"A well-placed body shot," De La Hoya said.
De La Hoya (37-4) was a 2-1 underdog in only his second fight as a middleweight and was taking on a champion who hadn't lost in 11 years.
Hopkins fought cautiously the first half of the fight, giving both De La Hoya and the sold-out crowd at the MGM Grand arena some cause for optimism. De La Hoya, who many thought would box and move, was the aggressor in many of the early exchanges as he moved forward against Hopkins.
"He came to fight," Hopkins said. "He didn't come to run or look for a gift from the judges."
The pro-De La Hoya crowd cheered their fighter from the opening bell, screaming every time he landed a punch. Hopkins fought patiently, but as the rounds went on, his corner told him to pick up the pace and pressure De La Hoya more.
Still, De La Hoya was holding his own until the fight came to a stunning climax that quieted the shocked crowd as De La Hoya stayed on the canvas.
"He caught me right on the button," De La Hoya said. "Believe me, I tried getting up but I couldn't. I have what it takes, but he hit me right on the button."
The fight had been promoted as a replay on Sugar Ray Leonard's upset of Marvelous Marvin Hagler 17 years ago, but this time the bigger and stronger fighter prevailed.
De La Hoya was quicker inside and landed almost as many punches as Hopkins. But though ringside stats credited him with 82 punches to 99 for Hopkins, he never landed any punches that seemed to bother the champion.
Still, there was hope both in the crowd and in De La Hoya's corner.
"You can see he's an old man," trainer Floyd Mayweather Jr. told De La Hoya after the third round. "He's an old man."
At 39, Hopkins was old by boxing standards.

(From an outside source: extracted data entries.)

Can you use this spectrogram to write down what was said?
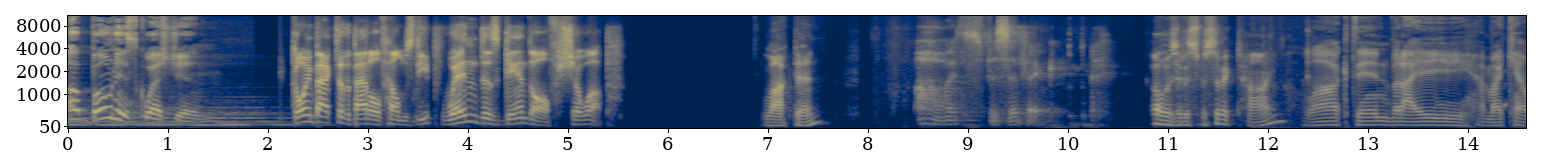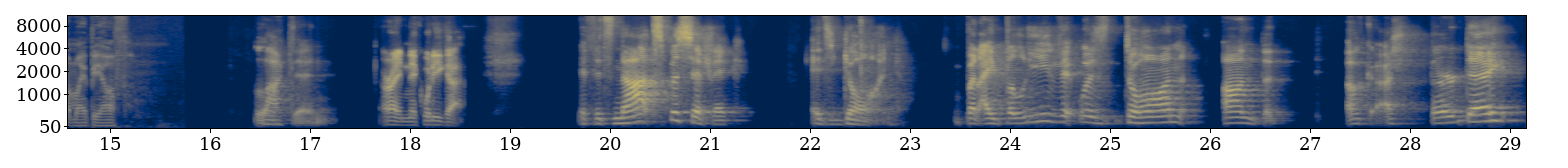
a bonus question. Going back to the Battle of Helm's Deep, when does Gandalf show up? Locked in? oh, it's specific. Oh, is it a specific time? Locked in, but I my count might be off. Locked in. All right, Nick, what do you got? If it's not specific, it's dawn. But I believe it was dawn on the oh gosh, third day.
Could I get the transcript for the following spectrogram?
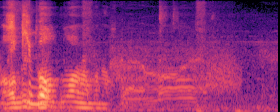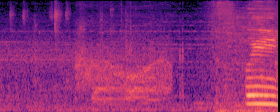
Abi dump var amına. Uy.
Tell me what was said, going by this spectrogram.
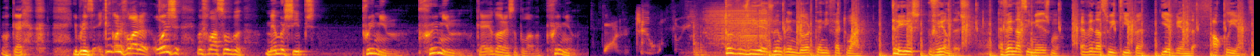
ok? E por isso, aquilo que vamos falar hoje, vamos falar sobre memberships premium. Premium, ok? Adoro esta palavra, premium. Todos os dias o empreendedor tem de efetuar três vendas: a venda a si mesmo, a venda à sua equipa e a venda ao cliente.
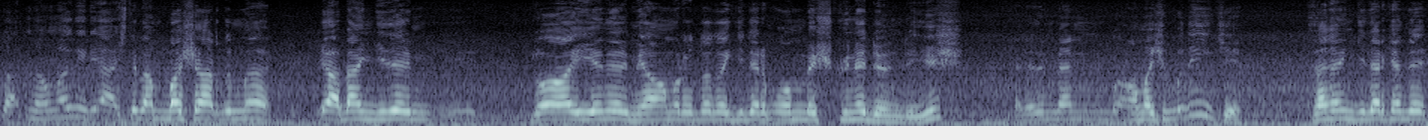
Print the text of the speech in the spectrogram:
tatmin değil. Ya işte ben başardım mı, ya ben giderim, doğayı yenerim, yağmurda da giderim 15 güne döndü iş. Ya dedim ben amacım bu değil ki. Zaten giderken de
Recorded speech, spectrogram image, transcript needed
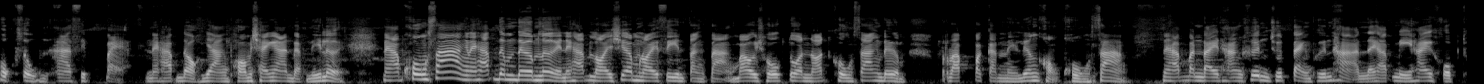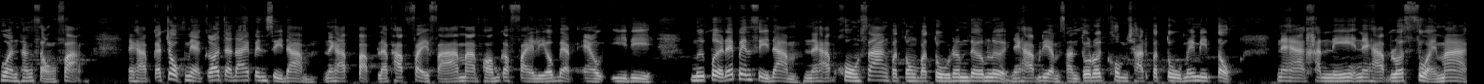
60 R18 นะครับดอกยางพร้อมใช้งานแบบนี้เลยนะครับโครงสร้างนะครับเดิมๆเลยนะครับรอยเชื่อมรอยซีนต่างๆ เบ้าโชคตัวน็อตโครงสร้างเดิม รับประกันในเรื่องของโครงสร้างนะครับบันไดทางขึ้นชุดแต่งพื้นฐานนะครับมีให้ครบถ้วนทั้งสองฝั่งนะครับกระจกเนี่ยก็จะได้เป็นสีดำนะครับปรับและพับไฟฟ้ามาพร้อมกับไฟเลี้ยวแบบ LED มือเปิดได้เป็นสีดำนะครับโครงสร้างประตงประตูเดิมๆเลยนะครับเหลี่ยมสันตัวรถคมชัดประตูไม่มีตกนะฮะคันนี้นะครับรถสวยมาก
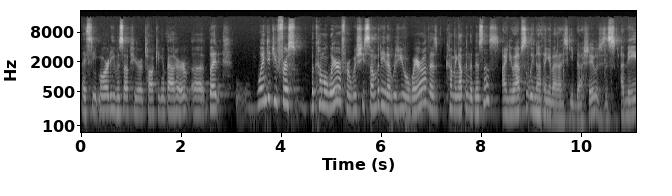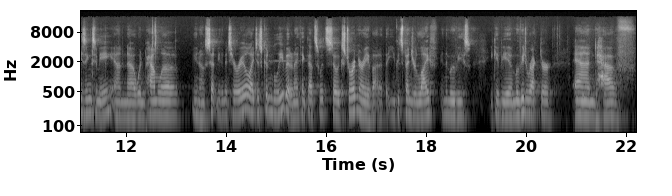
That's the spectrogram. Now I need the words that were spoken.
I see Marty was up here talking about her. Uh, but when did you first become aware of her? Was she somebody that was you aware of as coming up in the business? I knew absolutely nothing about Alice Guy Blaché. It was just amazing to me. And uh, when Pamela, you know, sent me the material, I just couldn't believe it. And I think that's what's so extraordinary about it, that you could spend your life in the movies. You could be a movie director and have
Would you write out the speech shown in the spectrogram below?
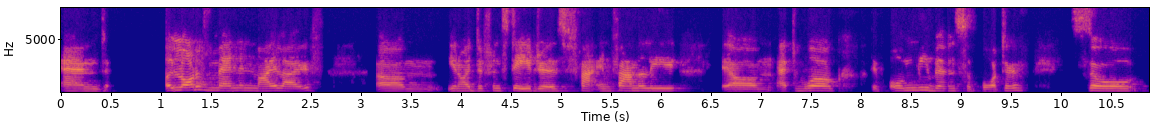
and a lot of men in my life, um, you know, at different stages, fa- in family, um, at work, they've only been supportive. So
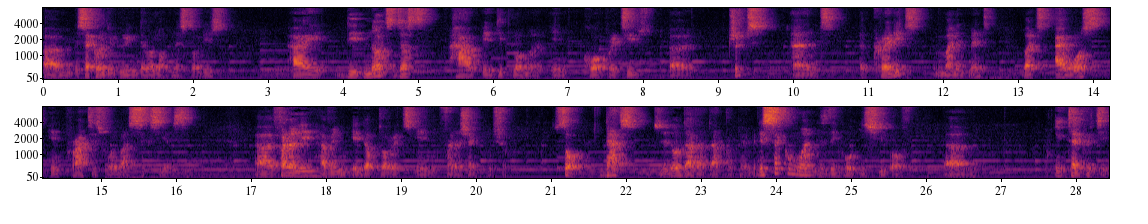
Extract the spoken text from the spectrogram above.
um, a second degree in development studies. I did not just have a diploma in cooperative uh, trips and credit management, but I was in practice for about six years. Uh, finally, having a doctorate in financial inclusion. So that's you know that that, that prepared me. The second one is the whole issue of um, integrity.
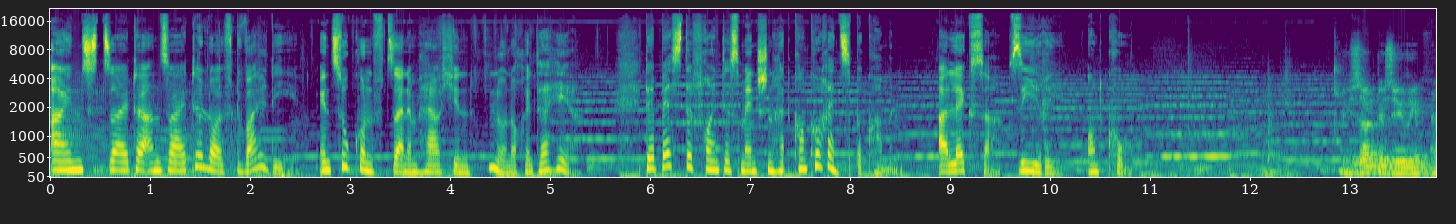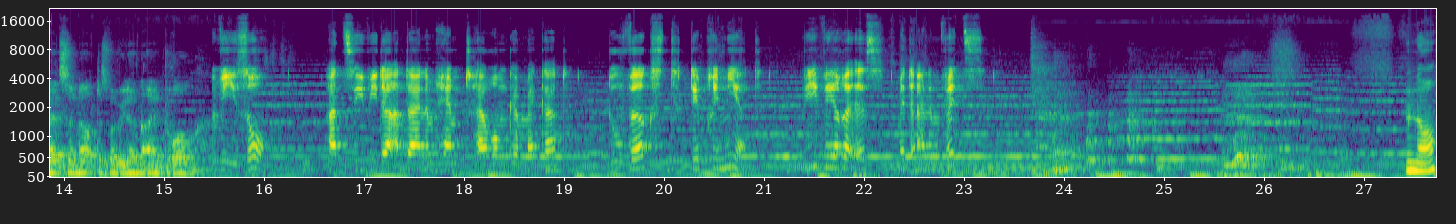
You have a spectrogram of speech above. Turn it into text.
Einst Seite an Seite läuft Waldi, in Zukunft seinem Herrchen nur noch hinterher. Der beste Freund des Menschen hat Konkurrenz bekommen. Alexa, Siri und Co. Ich sagte Siri, letzte Nacht, das war wieder ein Albtraum. Wieso? Hat sie wieder an deinem Hemd herumgemeckert? Du wirkst deprimiert. Wie wäre es mit einem Witz? Noch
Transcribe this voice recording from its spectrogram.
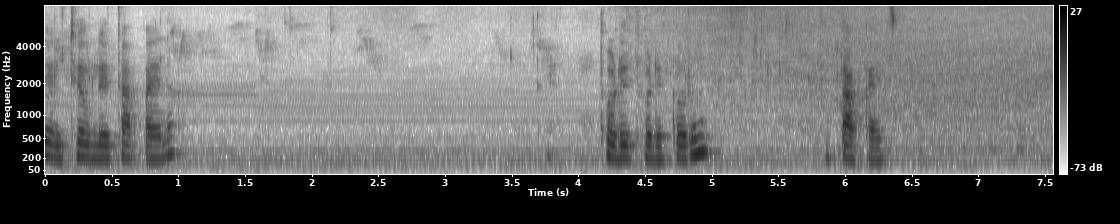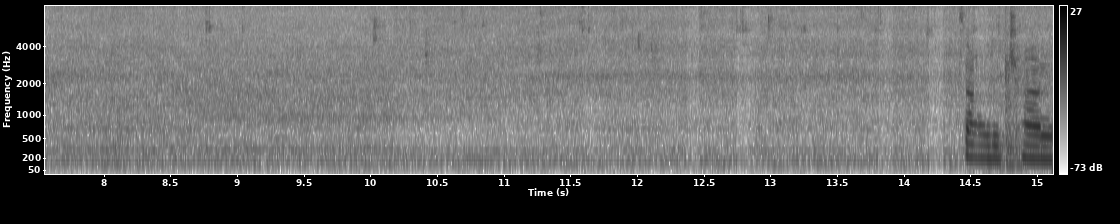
तेल ठेवले तापायला. थोडे थोडे करून टाकायचं. चांगली छान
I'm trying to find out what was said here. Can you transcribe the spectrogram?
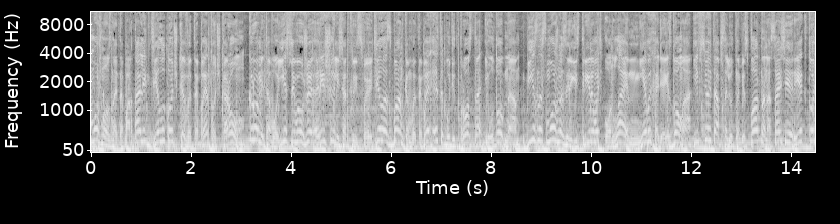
можно узнать на портале к делу.втб.ру. Кроме того, если вы уже решились открыть свое дело с банком ВТБ, это будет просто и удобно. Бизнес можно зарегистрировать онлайн, не выходя из дома. И все это абсолютно бесплатно на сайте rec.vtb.ru.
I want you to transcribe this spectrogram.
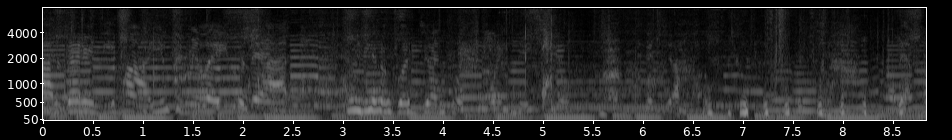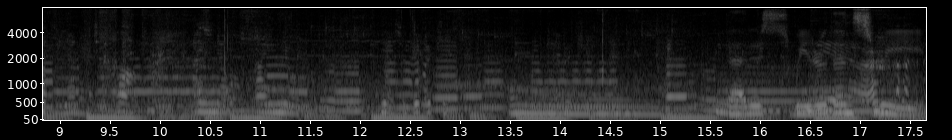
Lot of energy, huh? You can relate to that. You're being a good, gentle boy. Thank you. Good job. All that puppy energy, huh? I know, I know. Yes, you give a kiss. That is sweeter than sweet.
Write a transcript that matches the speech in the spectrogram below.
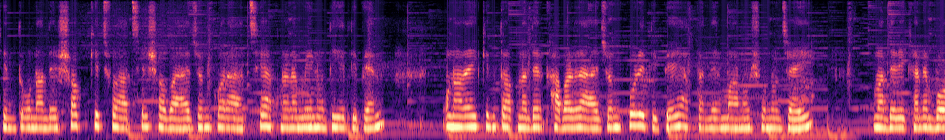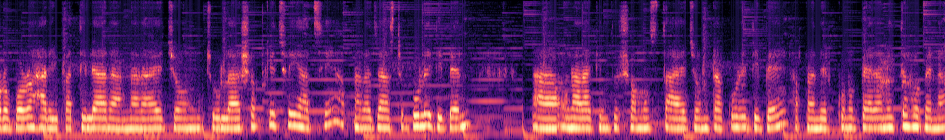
কিন্তু ওনাদের সব কিছু আছে, সব আয়োজন করা আছে। আপনারা মেনু দিয়ে দিবেন। ওনারাই কিন্তু আপনাদের খাবারের আয়োজন করে দিবে আপনাদের মানুষ অনুযায়ী। আমাদের এখানে বড় বড় হাঁড়ি পাতিলা, রান্নার আয়োজন, চুলা সবকিছুই আছে, আপনারা জাস্ট বলে দিবেন। ওনারা কিন্তু সমস্ত আয়োজনটা করে দিবে, আপনাদের কোনো প্যারা নিতে হবে না।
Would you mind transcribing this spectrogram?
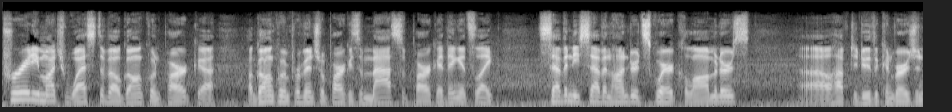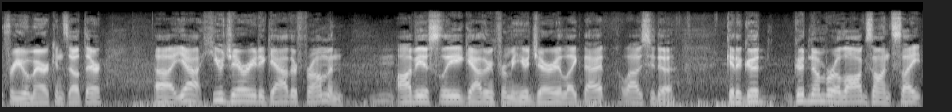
pretty much west of Algonquin Park. Uh, Algonquin Provincial Park is a massive park. I think it's like 7,700 square kilometers. Uh, I'll have to do the conversion for you Americans out there. Uh, yeah, huge area to gather from, and obviously gathering from a huge area like that allows you to get a good good number of logs on site.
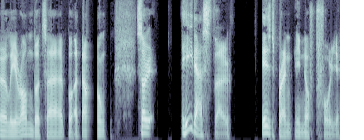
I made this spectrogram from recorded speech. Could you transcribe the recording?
earlier on, but uh, but I don't. So he'd asked though, is Brent enough for you?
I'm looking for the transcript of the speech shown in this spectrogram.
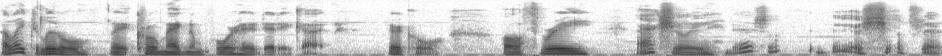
I like the little like Cro-Magnon forehead that it got. They're cool. All three. Actually, this would be a ship that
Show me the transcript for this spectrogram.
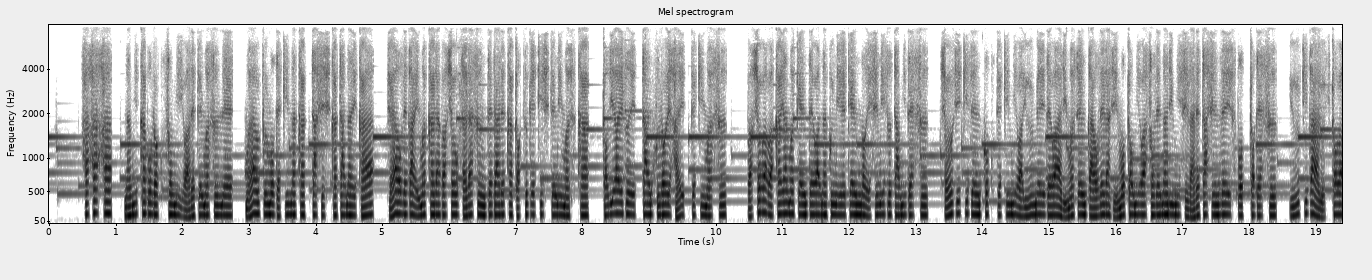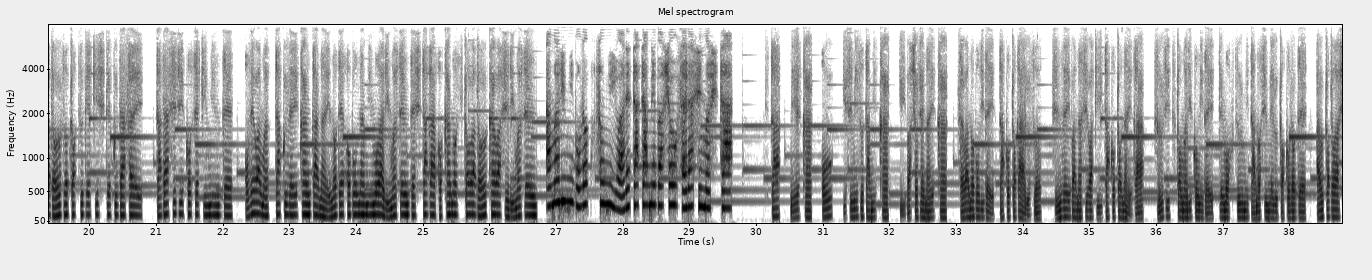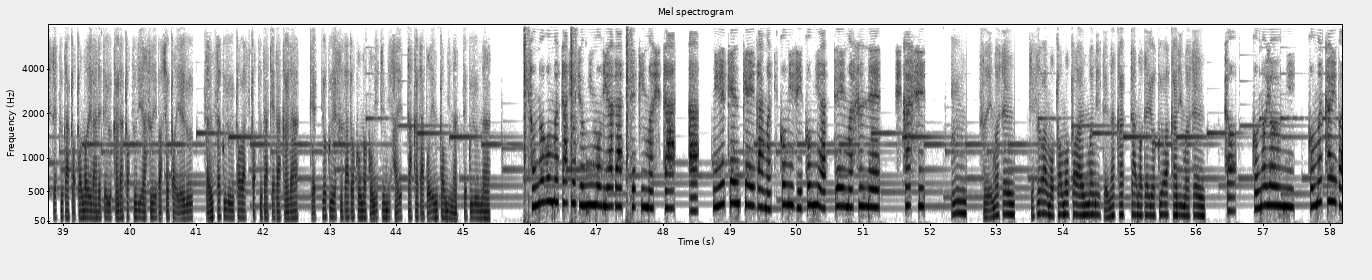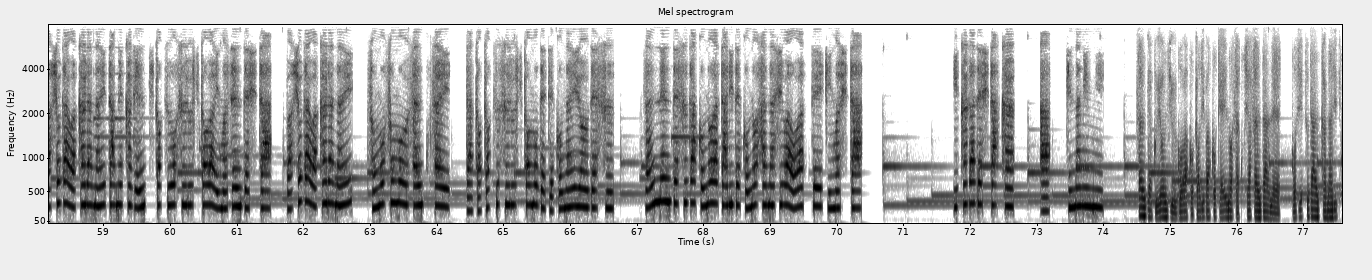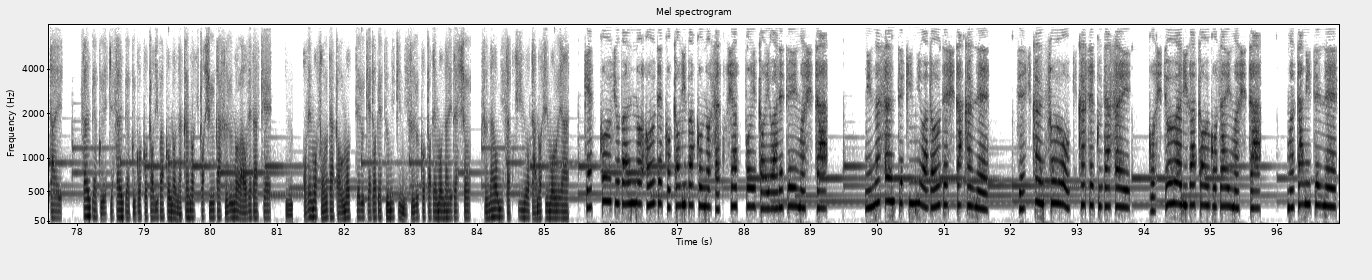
ははは、何かボロクソに言われてますね。まあウプもできなかったし仕方ないか。じゃあ俺が今から場所を晒すんで誰か突撃してみますか。とりあえず一旦風呂へ入ってきます。場所は和歌山県ではなく三重県の石水谷です。正直全国的には有名ではありませんが俺ら地元にはそれなりに知られた心霊スポットです。勇気がある人はどうぞ突撃してください。ただし自己責任で、俺は全く霊感がないのでほぼ何もありませんでしたが他の人はどうかは知りません。あまりにボロクソに言われたため場所を晒しました。北、三重か、お石水谷か、いい場所じゃないか、沢登りで行ったことがあるぞ。心霊話は聞いたことないが、数日泊まり込みで行っても普通に楽しめるところで、アウトドア施設が整えられてるからと釣りやすい場所と言える。散策ルートは一つだけだから、結局 S がどこの小道に入ったかがポイントになってくるな。その後また徐々に盛り上がってきました。あ、三重県警が巻き込み事故に遭っていますね。しかし。うーん、すいません。地図はもともとあんま見てなかったのでよくわかりません。と、このように、細かい場所がわからないためか現地突をする人はいませんでした。場所がわからないそもそもうさんくさい、だと突する人も出てこないようです。残念ですがこの辺りでこの話は終わっていきました。いかがでしたか？あ、ちなみに。345は小鳥箱系の作者さんだね。後日談かなり期待。301、305小鳥箱の中の人集がするのは俺だけ。ん、俺もそうだと思ってるけど別に気にすることでもないでしょ。素直に作品を楽しもうや。結構序盤の方で小鳥箱の作者っぽいと言われていました。皆さん的にはどうでしたかね？ぜひ感想をお聞かせください。ご視聴ありがとうございました。また見てね。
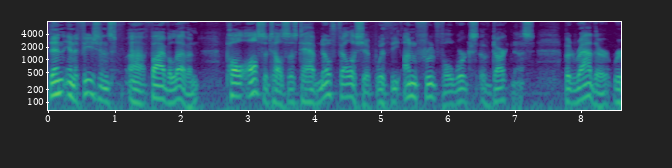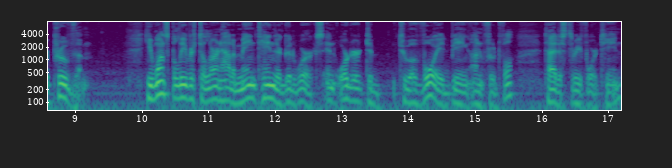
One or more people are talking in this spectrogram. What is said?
Then in Ephesians uh, 5:11, Paul also tells us to have no fellowship with the unfruitful works of darkness, but rather reprove them. He wants believers to learn how to maintain their good works in order to to avoid being unfruitful, Titus 3:14.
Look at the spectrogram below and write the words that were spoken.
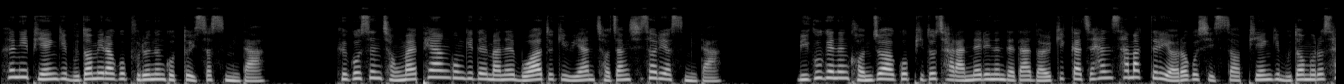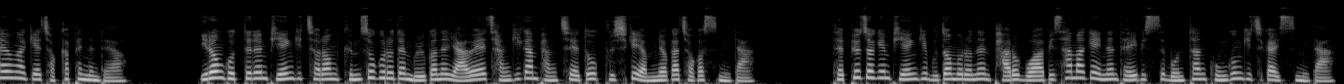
흔히 비행기 무덤이라고 부르는 곳도 있었습니다. 그곳은 정말 폐항 공기들만을 모아두기 위한 저장 시설이었습니다. 미국에는 건조하고 비도 잘 안 내리는 데다 넓기까지 한 사막들이 여러 곳이 있어 비행기 무덤으로 사용하기에 적합했는데요. 이런 곳들은 비행기처럼 금속으로 된 물건을 야외에 장기간 방치해도 부식의 염려가 적었습니다. 대표적인 비행기 무덤으로는 바로 모하비 사막에 있는 데이비스 몬탄 공군기지가 있습니다.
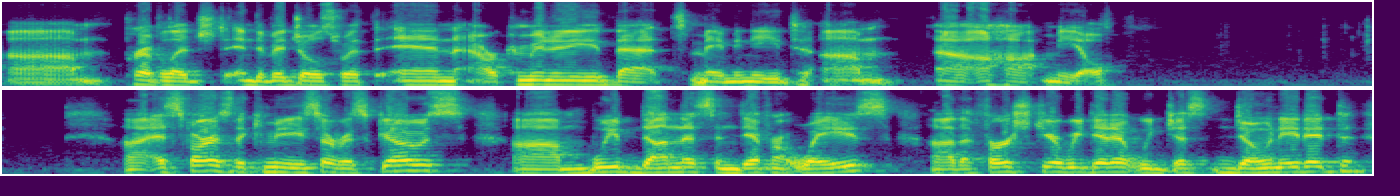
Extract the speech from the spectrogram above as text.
um, individuals within our community that maybe need um, a hot meal. Uh, as far as the community service goes, um, we've done this in different ways. Uh, the first year we did it, we just donated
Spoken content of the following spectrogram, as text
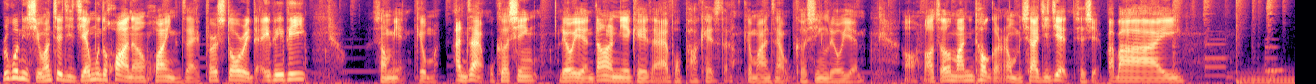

But he fought with the energy and reflexes of a fighter a decade younger while waiting for his chance to open up against De La Hoya.
"When I saw I could stay in front of him, our game plan changed," De La Hoya said. "It was working until he threw that good body shot."
Hopkins was ahead 79-73 on one card and 78-74 on a second, while the third judge had De La Hoya ahead 77-75. The Associated Press had Hopkins leading 77-75.
De La Hoya, who weighed 155 pounds to 156 for Hopkins, had fought only once as a middleweight, but his opponent this time was a big upgrade from little-known Felix Sturm. Hopkins hadn't lost since Roy Jones Jr. beat him 11 years ago, and was primed for the payday of his lifetime.
De La Hoya fought despite needing 11 stitches to repair a cut on his left hand suffered three days before the fight. In his dressing room just before the fight, he said the cut on the fleshy part of his hand just beneath the ring finger was slightly swollen and asked that he be allowed not to have the usual tape on it.
But he said the hand didn't bother him, only the punches from a bigger and stronger fighter who wasn't going to be denied.
"It was a great shot, a great left hook," De La Hoya said.
The fight was eagerly anticipated and expected to be the richest non-heavyweight fight in history. De La Hoya made at least $30 million, but the cost to his career might be greater. He was knocked out for the first time since turning pro after winning an Olympic gold medal in 1992.
Hopkins, who made only $300,000 in a fight just nine months ago, got a minimum of $10 million, the biggest payday of his career, for fighting De La Hoya. He came into the ring to a recording of Frank Sinatra's "My Way," fitting for a boxer who stubbornly set his own course, even when it cost him millions.
After stopping De La Hoya, Hopkins climbed on the ropes to celebrate his biggest win.
"It was Hopkins sauce with chopped liver," he said.